Doing a simple port forwarding is actually a simple task:

$ iptables -A PREROUTING -p tcp --dport 80 -j REDIRECT --to-ports 8080

This would redirect all traffic from 80 to 8080. But if you have some firewall activated, you’ll have to allow both ports:

$ iptables -A INPUT -p tcp --dport 80 -j ALLOW
$ iptables -A INPUT -p tcp --dport 8080 -j ALLOW

Otherwise the port forwarding won’t work. But this is not the use case you want to achieve. In most cases you want to redirect traffic from one port (let’s say 80) from an external interface to another IP address (let’s say Using DNAT this actually pretty easy to implement:

$ iptables -t nat -A PREROUTING -p tcp --dport 80 -j DNAT --to-destination

For a full example have a look at this stackoverflow. However in my case I wanted to do DNAT to the loopback interface which didn’t work (this answer confirms this). Using REDIRECT is also a pretty bad idea since I had to allow access to both ports (which is kind of stupid).

So… How to solve the problem? Using inetd.
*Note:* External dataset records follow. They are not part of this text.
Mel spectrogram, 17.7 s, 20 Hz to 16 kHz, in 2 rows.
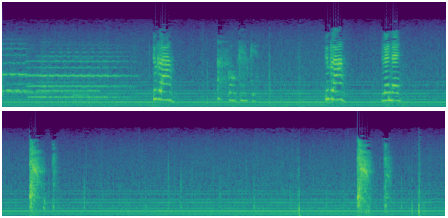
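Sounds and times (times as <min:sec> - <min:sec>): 
steady electrical hum: 0:00.0 - 0:17.7
speech: 0:03.0 - 0:03.6, 0:04.6 - 0:05.3, 0:06.4 - 0:07.0, 0:07.6 - 0:08.0
person coughing: 0:09.4 - 0:10.1, 0:16.0 - 0:16.8.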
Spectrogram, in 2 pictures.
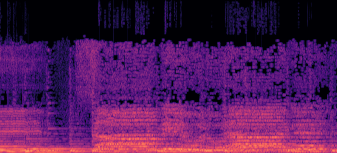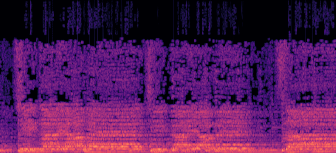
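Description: A youth choir singing a Malagasy song in phrases a few seconds long, each broken by a brief pause, over a steady sustained low note.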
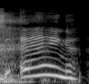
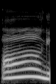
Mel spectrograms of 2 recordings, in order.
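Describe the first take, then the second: First: The vowel is like 'a' in cat. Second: The vowel is an open 'ah' sound. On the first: The speaker calls it right. "It's Aang" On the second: The speaker calls it wrong. "It's not pronounced Ong"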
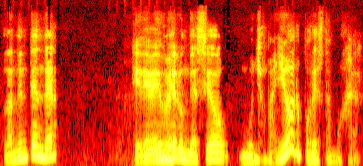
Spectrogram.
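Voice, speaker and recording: A middle-aged man with a mid-range voice speaks at a moderate pace with no echo. He's a psychoanalyst appearing as a guest in an interview, explaining cases through animated storytelling and acting out the dialogue from his sessions with patients.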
I’ve installed rinetd and configured the port forwarding:

$ apt-get install rinetd
$ cat /etc/rinetd.conf
# bindadress    bindport  connectaddress  connectport
<external ip>   80       8080
$ service rinetd restart

I hope this would prevent others from spending their whole day on doing DNAT to localhost.